Data entries —
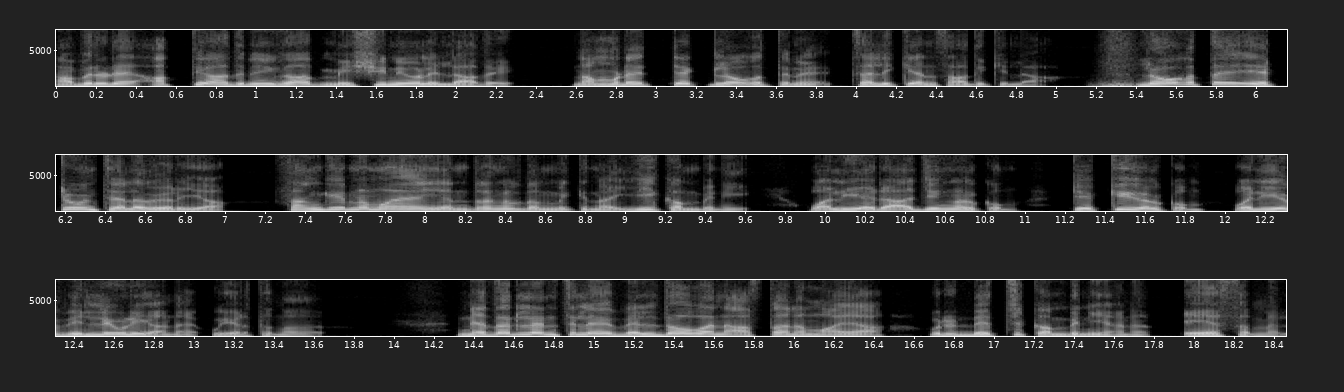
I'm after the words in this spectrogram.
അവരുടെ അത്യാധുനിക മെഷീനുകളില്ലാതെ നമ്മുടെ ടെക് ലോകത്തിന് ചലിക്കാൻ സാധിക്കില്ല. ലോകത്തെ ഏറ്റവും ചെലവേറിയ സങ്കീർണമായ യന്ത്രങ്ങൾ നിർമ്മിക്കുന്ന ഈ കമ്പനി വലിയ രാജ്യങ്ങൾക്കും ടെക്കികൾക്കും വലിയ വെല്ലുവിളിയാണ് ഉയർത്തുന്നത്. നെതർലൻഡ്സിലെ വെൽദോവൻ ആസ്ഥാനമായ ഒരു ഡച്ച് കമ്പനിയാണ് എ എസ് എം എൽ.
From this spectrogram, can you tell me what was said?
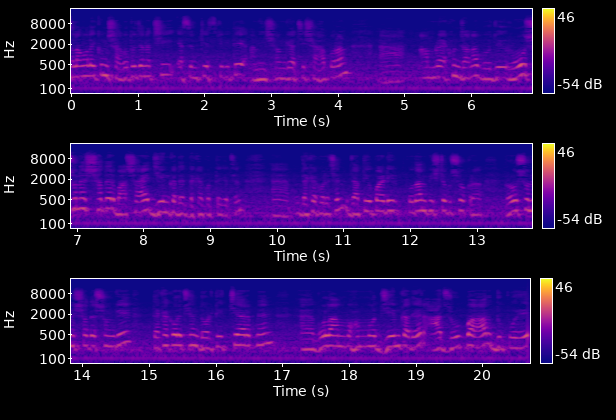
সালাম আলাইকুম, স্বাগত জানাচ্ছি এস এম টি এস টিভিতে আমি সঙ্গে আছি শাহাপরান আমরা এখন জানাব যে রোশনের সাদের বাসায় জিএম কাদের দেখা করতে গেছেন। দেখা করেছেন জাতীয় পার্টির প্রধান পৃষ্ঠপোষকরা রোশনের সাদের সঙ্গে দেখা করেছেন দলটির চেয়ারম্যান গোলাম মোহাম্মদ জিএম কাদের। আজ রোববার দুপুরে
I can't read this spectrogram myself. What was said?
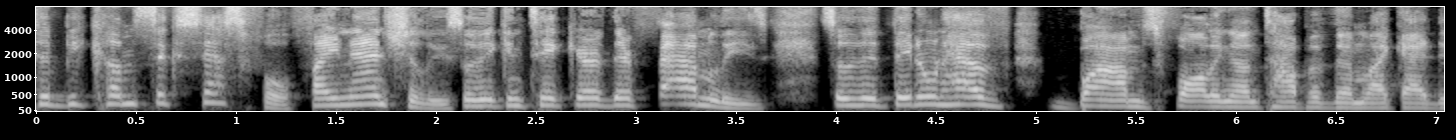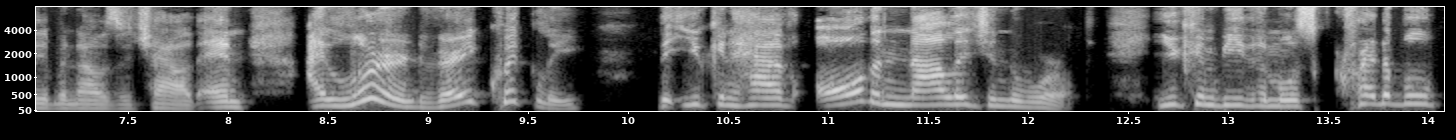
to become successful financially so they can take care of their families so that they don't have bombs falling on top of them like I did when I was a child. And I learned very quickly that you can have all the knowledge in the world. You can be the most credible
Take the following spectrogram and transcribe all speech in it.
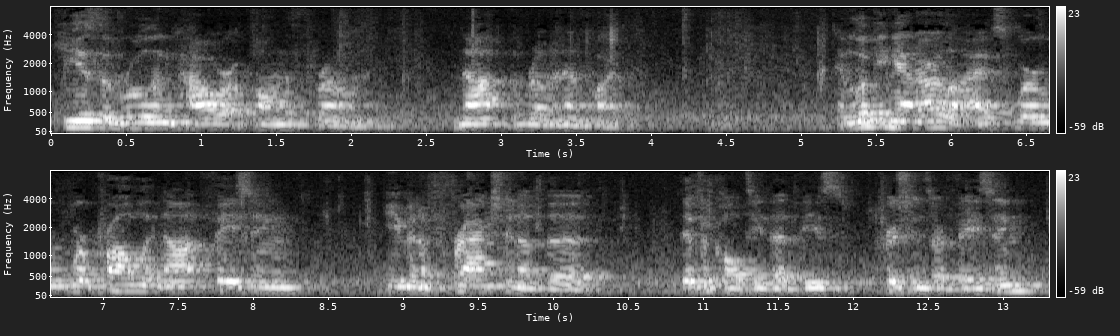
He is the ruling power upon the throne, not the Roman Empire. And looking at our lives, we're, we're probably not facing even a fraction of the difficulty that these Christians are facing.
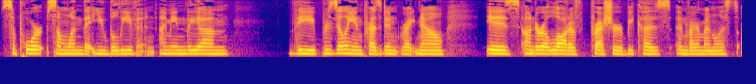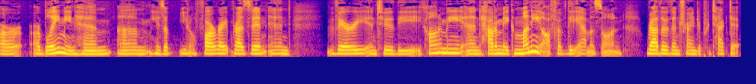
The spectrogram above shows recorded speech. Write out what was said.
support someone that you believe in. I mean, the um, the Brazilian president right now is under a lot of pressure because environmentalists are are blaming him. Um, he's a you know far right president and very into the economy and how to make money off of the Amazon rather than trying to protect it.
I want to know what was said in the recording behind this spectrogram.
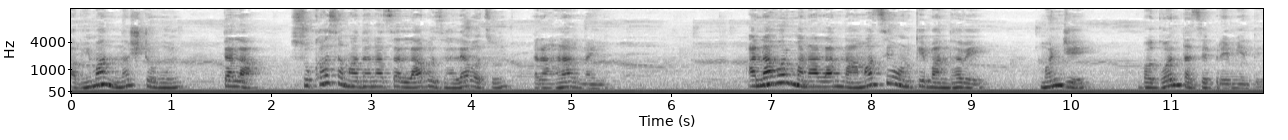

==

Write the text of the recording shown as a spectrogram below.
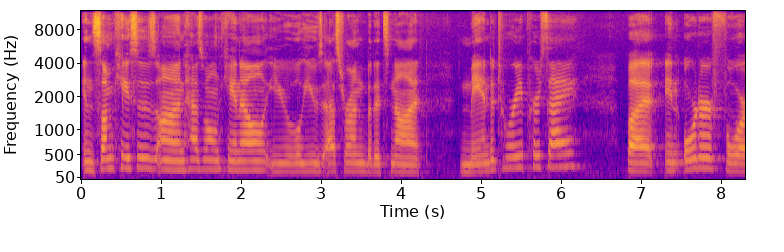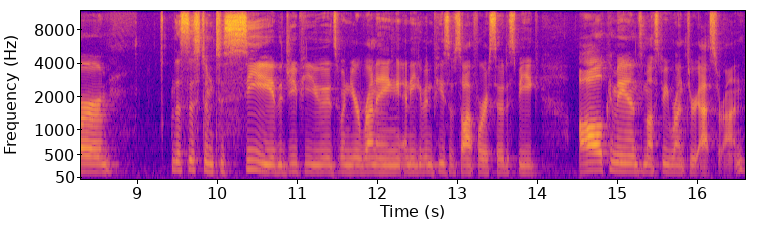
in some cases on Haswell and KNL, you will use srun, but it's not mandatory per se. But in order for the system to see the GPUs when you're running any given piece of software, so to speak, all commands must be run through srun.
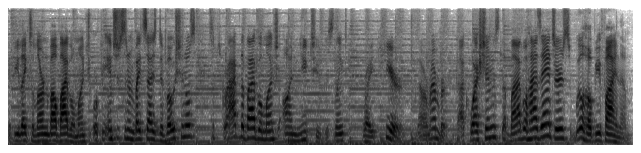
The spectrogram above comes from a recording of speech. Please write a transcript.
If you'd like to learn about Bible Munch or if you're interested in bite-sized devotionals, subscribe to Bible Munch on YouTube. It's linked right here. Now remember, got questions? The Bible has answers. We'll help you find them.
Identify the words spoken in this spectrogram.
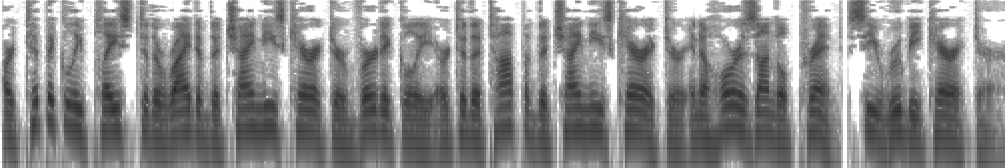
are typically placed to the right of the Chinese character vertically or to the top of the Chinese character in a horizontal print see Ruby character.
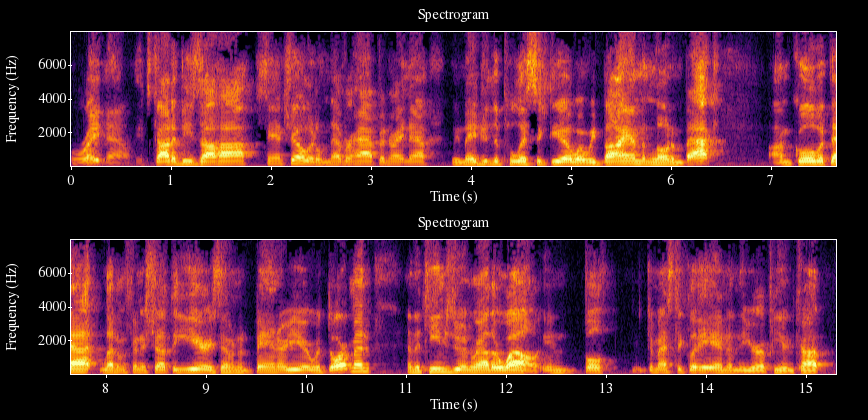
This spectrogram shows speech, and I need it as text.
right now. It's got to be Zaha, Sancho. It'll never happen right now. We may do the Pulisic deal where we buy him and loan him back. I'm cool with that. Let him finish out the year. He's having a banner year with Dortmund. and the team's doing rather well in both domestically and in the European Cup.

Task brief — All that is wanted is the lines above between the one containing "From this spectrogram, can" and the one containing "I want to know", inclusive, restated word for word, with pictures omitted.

Result of this task —
From this spectrogram, can you tell me what was said?
সালাম আলাইকুম, স্বাগত জানাচ্ছি এস এম টি এস টিভিতে আমি সঙ্গে আছি শাহাপরান আমরা এখন জানাব যে রোশনের সাদের বাসায় জিএম কাদের দেখা করতে গেছেন। দেখা করেছেন জাতীয় পার্টির প্রধান পৃষ্ঠপোষকরা রোশনের সাদের সঙ্গে দেখা করেছেন দলটির চেয়ারম্যান গোলাম মোহাম্মদ জিএম কাদের। আজ রোববার দুপুরে
I can't read this spectrogram myself. What was said?
to become successful financially so they can take care of their families so that they don't have bombs falling on top of them like I did when I was a child. And I learned very quickly that you can have all the knowledge in the world. You can be the most credible
Take the following spectrogram and transcribe all speech in it.
He is the ruling power upon the throne, not the Roman Empire. And looking at our lives, we're, we're probably not facing even a fraction of the difficulty that these Christians are facing.
The spectrogram above shows recorded speech. Write out what was said.
support someone that you believe in. I mean, the um, the Brazilian president right now is under a lot of pressure because environmentalists are are blaming him. Um, he's a you know far right president and very into the economy and how to make money off of the Amazon rather than trying to protect it.
I want to know what was said in the recording behind this spectrogram.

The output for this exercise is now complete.